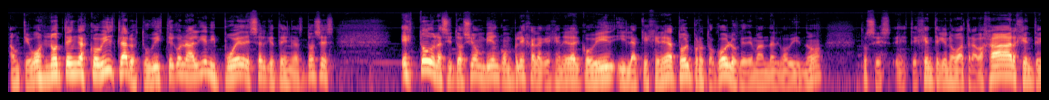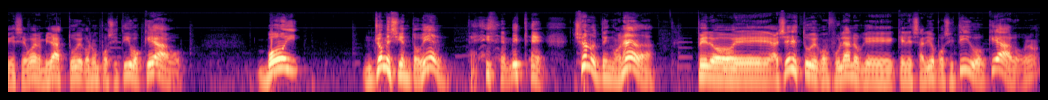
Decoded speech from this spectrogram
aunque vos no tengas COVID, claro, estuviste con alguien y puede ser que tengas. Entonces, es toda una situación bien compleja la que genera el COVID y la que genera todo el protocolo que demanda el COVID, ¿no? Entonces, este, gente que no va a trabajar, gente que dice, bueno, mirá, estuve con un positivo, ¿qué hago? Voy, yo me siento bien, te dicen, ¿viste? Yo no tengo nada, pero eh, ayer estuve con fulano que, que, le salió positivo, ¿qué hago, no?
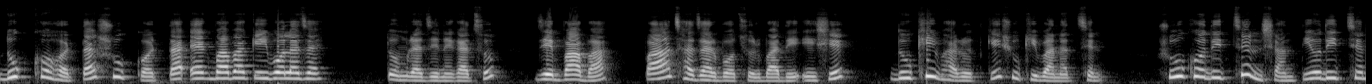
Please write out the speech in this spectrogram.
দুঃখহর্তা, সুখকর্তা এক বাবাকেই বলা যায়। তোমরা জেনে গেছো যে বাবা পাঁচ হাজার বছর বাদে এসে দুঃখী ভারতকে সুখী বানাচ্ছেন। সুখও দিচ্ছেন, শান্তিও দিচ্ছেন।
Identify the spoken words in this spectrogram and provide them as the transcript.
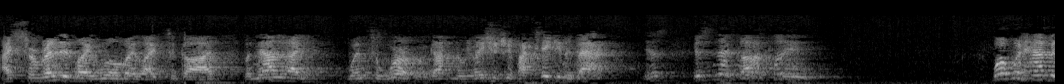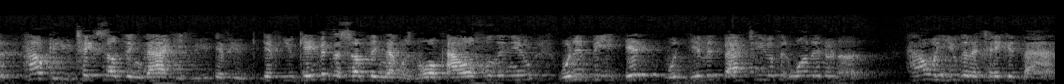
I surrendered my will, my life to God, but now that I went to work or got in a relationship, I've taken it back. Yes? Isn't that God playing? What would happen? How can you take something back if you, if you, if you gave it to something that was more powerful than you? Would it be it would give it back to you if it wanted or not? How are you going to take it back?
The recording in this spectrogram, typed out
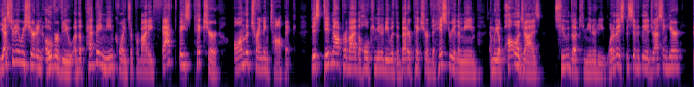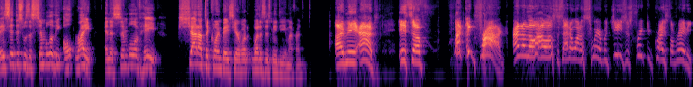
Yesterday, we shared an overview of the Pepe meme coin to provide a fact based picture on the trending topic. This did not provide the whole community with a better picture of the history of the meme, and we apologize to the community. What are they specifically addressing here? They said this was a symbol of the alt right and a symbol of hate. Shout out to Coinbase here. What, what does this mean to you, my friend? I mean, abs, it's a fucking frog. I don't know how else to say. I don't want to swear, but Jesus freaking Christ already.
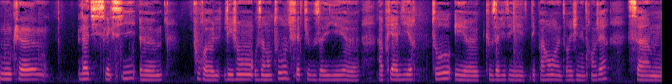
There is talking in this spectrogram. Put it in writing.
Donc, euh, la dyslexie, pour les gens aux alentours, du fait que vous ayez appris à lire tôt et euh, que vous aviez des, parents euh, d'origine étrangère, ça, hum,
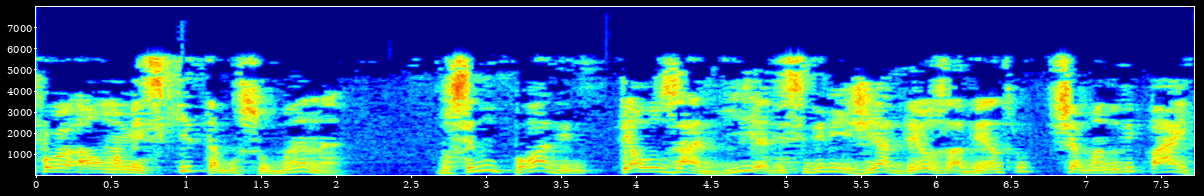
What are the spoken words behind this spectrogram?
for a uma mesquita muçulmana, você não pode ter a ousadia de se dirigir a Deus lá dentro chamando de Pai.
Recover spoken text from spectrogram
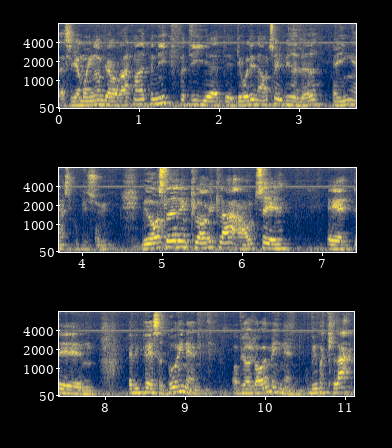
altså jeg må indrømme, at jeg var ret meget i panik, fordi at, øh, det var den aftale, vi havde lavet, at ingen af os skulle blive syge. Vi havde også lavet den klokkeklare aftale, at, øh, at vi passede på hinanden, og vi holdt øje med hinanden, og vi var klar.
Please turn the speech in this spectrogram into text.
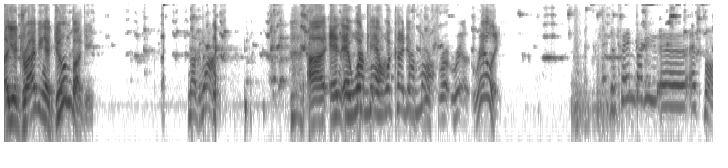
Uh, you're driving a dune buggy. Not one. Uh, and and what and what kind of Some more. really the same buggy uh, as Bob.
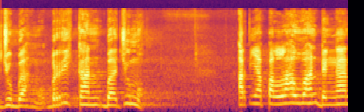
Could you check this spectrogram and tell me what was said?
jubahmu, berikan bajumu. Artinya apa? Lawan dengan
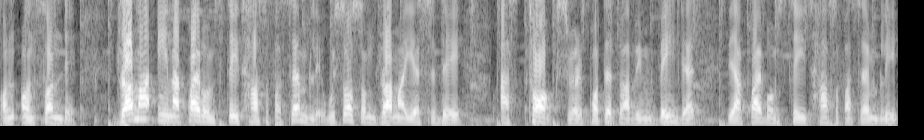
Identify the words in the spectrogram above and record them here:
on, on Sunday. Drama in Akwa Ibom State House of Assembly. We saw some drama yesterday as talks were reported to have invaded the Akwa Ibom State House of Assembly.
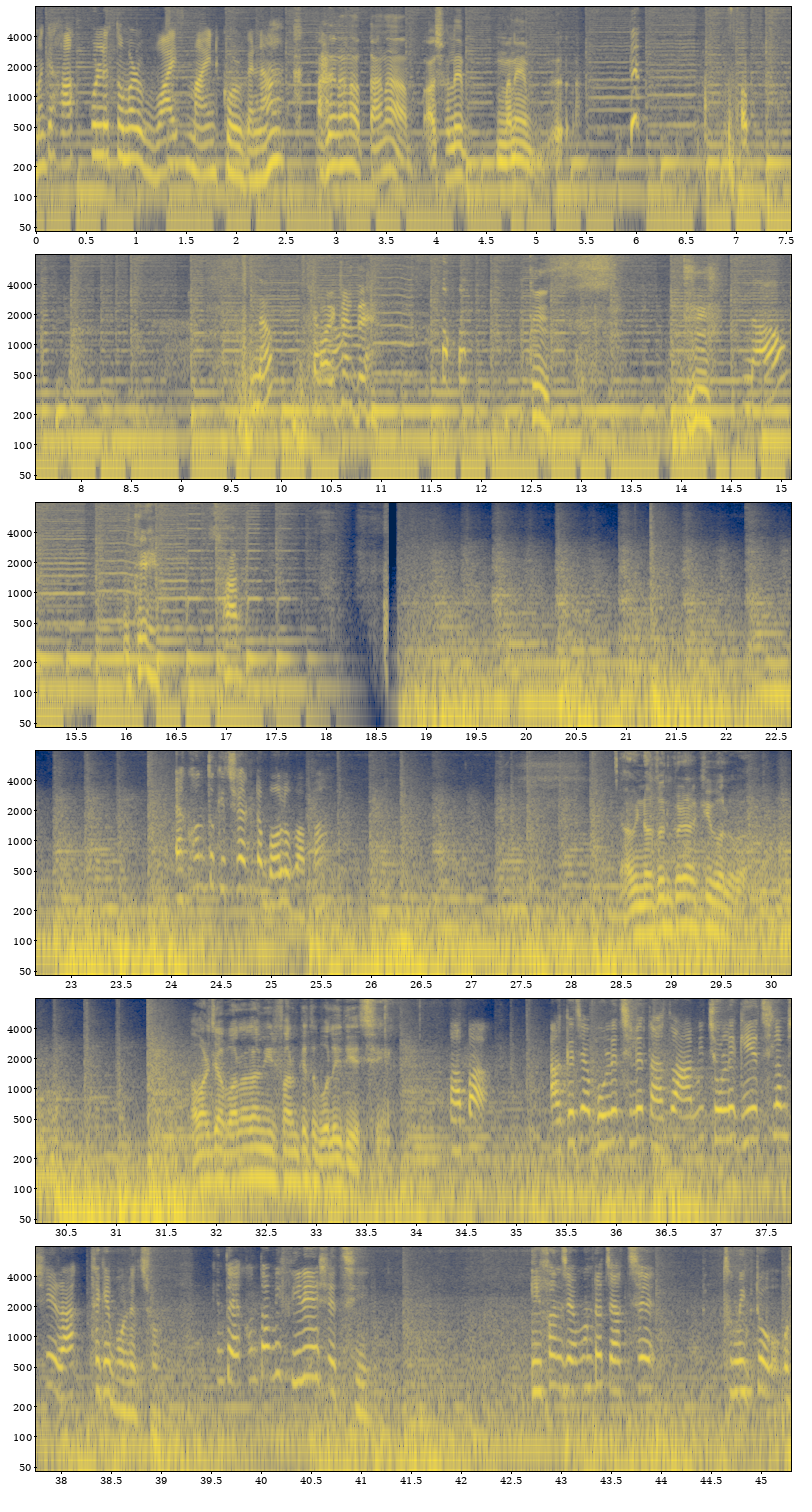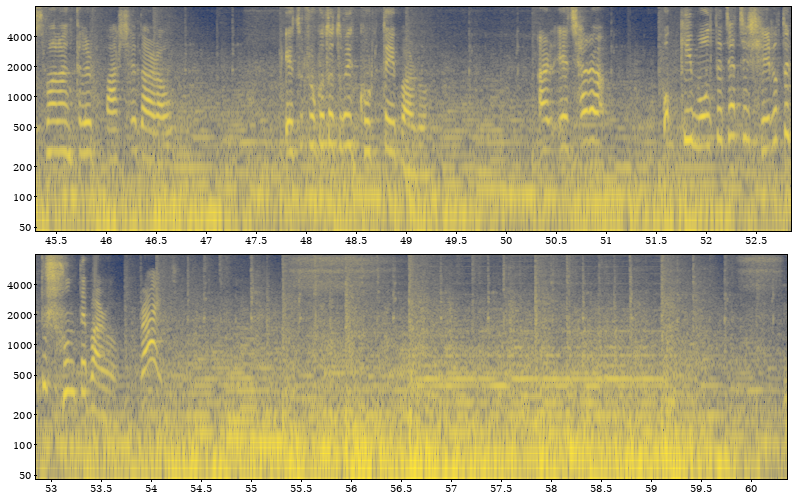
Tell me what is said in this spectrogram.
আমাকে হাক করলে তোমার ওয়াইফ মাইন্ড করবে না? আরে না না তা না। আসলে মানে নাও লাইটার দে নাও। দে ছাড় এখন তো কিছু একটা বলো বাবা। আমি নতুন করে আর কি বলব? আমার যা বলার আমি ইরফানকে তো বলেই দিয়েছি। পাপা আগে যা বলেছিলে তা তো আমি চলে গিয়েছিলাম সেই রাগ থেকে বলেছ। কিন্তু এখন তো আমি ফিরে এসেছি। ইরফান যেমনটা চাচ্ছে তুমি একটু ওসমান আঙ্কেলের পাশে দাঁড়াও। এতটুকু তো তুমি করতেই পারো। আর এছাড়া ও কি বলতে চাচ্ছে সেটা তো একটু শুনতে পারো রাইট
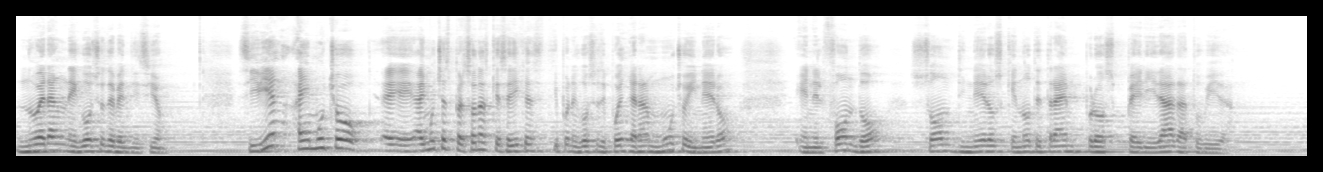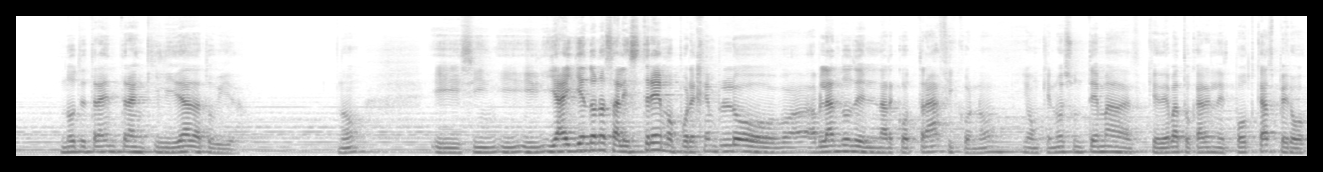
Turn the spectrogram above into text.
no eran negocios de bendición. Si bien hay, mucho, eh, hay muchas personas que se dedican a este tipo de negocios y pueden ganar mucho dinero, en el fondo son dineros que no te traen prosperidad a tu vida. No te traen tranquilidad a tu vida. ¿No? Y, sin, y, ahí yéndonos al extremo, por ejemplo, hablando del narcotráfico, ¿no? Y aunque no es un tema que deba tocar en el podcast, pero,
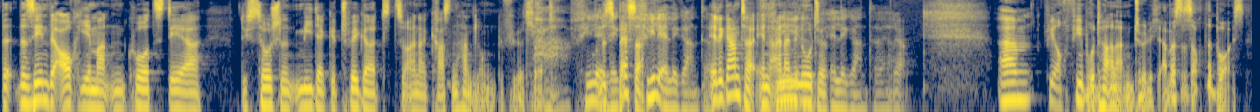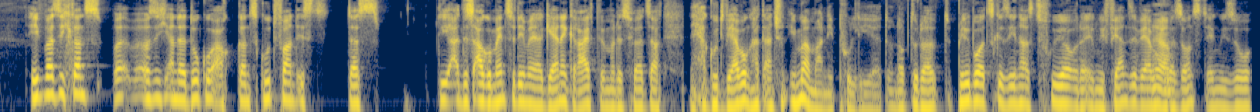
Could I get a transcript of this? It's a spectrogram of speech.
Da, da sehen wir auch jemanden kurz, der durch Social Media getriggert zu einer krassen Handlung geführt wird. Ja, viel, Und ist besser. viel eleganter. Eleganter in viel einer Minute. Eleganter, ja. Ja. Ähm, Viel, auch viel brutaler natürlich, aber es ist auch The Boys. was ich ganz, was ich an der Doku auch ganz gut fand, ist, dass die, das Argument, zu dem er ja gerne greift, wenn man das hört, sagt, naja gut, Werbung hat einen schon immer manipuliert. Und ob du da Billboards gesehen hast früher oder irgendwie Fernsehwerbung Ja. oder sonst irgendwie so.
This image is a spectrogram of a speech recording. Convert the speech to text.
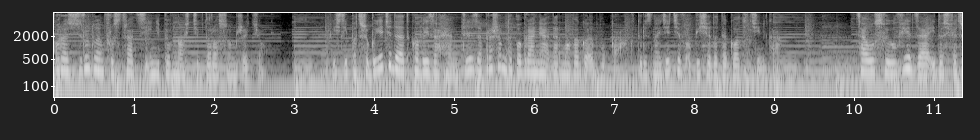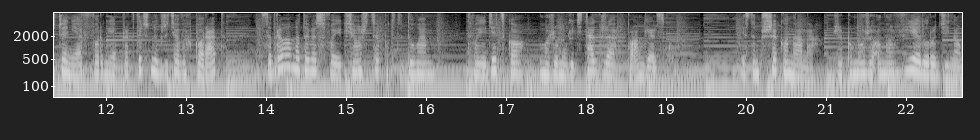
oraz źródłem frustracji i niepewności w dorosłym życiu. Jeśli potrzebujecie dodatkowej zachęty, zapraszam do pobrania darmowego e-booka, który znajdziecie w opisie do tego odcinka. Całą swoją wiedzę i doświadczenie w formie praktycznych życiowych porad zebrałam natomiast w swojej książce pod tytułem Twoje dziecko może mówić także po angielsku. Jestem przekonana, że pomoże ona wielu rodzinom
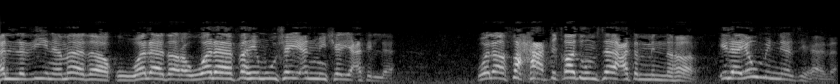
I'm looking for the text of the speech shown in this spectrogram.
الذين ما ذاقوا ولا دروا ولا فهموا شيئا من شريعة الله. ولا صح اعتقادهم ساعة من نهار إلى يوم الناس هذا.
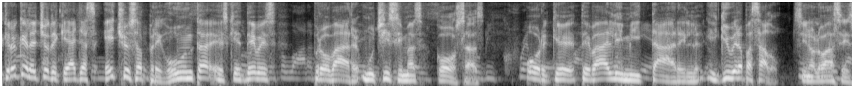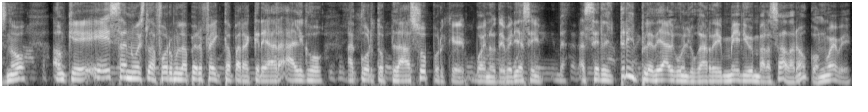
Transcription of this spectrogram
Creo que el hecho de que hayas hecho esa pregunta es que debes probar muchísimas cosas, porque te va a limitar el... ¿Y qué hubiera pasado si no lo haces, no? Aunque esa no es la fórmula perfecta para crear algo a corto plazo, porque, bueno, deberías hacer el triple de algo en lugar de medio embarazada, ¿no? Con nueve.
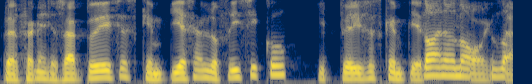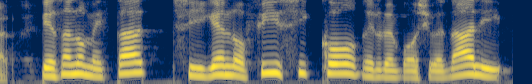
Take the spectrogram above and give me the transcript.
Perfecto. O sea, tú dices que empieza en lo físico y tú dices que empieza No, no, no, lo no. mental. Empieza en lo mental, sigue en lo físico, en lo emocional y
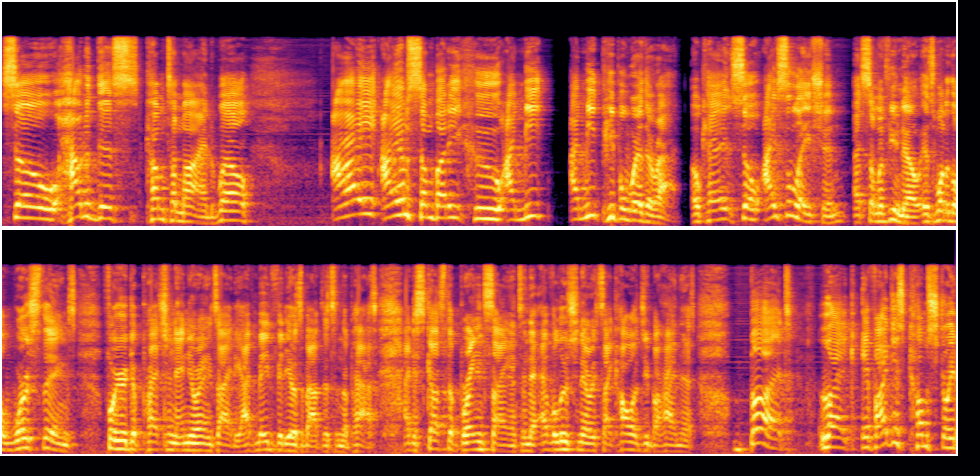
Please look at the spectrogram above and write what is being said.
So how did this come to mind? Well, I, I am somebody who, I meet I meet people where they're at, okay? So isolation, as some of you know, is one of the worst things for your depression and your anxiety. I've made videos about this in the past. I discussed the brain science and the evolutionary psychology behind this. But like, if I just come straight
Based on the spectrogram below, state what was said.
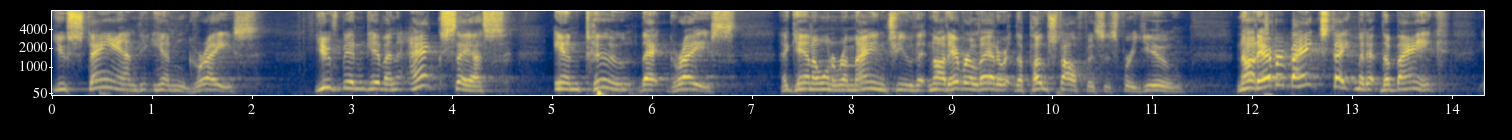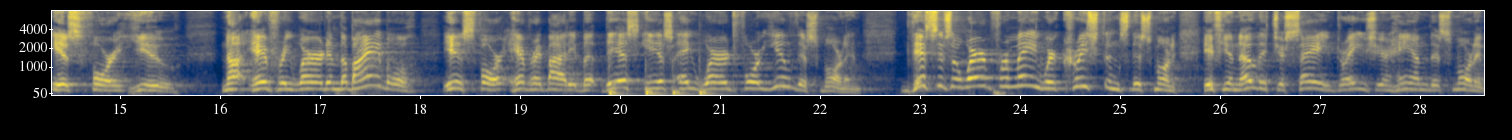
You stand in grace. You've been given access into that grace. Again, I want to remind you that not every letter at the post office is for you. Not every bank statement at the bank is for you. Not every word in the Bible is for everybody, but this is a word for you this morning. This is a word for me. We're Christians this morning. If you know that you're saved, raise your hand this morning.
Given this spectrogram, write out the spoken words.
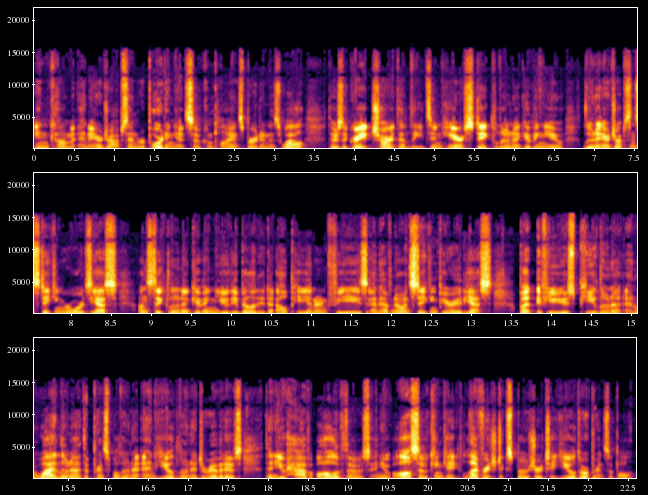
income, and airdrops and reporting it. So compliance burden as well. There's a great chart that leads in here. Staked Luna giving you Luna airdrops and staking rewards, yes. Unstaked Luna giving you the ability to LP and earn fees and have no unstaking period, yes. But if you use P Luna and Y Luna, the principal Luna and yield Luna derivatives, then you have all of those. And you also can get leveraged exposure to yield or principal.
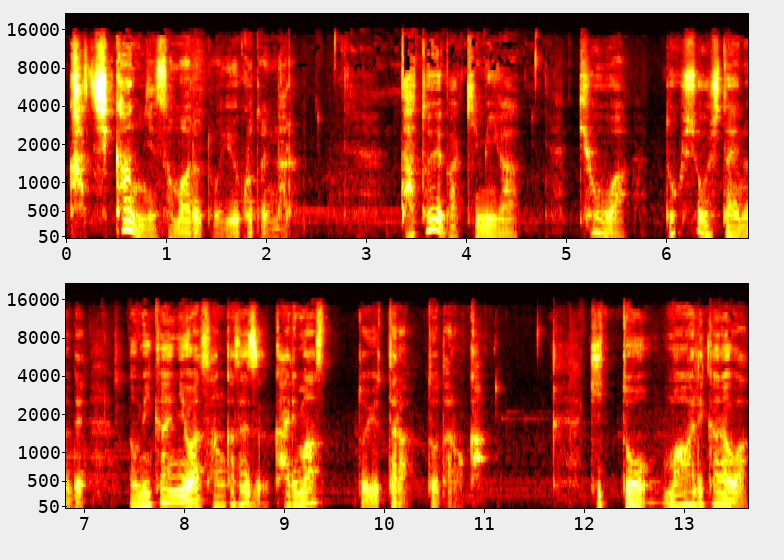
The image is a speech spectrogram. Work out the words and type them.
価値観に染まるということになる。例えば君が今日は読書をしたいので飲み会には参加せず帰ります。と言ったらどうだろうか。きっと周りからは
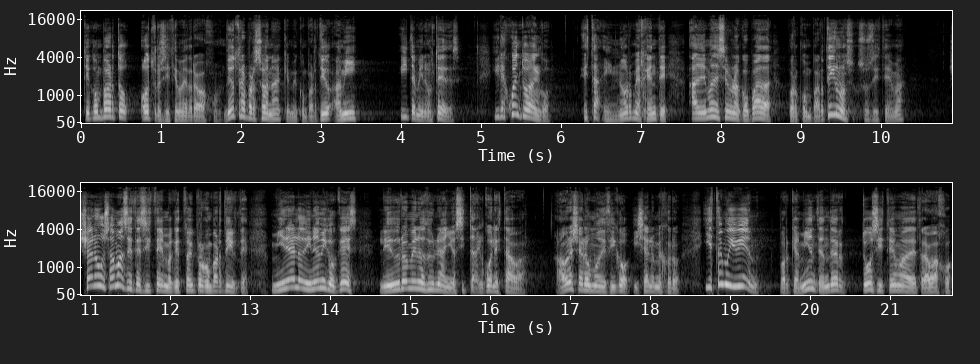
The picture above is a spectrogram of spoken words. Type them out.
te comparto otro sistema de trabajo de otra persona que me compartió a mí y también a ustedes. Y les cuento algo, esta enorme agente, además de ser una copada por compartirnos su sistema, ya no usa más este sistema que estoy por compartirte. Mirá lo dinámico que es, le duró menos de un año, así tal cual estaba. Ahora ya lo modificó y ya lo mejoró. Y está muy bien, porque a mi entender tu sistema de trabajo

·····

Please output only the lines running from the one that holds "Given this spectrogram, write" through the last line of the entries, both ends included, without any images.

# Result
Given this spectrogram, write out the spoken words.
income, and airdrops and reporting it. So compliance burden as well. There's a great chart that leads in here. Staked Luna giving you Luna airdrops and staking rewards, yes. Unstaked Luna giving you the ability to LP and earn fees and have no unstaking period, yes. But if you use P Luna and Y Luna, the principal Luna and yield Luna derivatives, then you have all of those. And you also can get leveraged exposure to yield or principal.
The image is a speech spectrogram. Work out the words and type them.
価値観に染まるということになる。例えば君が今日は読書をしたいので飲み会には参加せず帰ります。と言ったらどうだろうか。きっと周りからは
The picture above is a spectrogram of spoken words. Type them out.
te comparto otro sistema de trabajo de otra persona que me compartió a mí y también a ustedes. Y les cuento algo, esta enorme agente, además de ser una copada por compartirnos su sistema, ya no usa más este sistema que estoy por compartirte. Mirá lo dinámico que es, le duró menos de un año, así tal cual estaba. Ahora ya lo modificó y ya lo mejoró. Y está muy bien, porque a mi entender tu sistema de trabajo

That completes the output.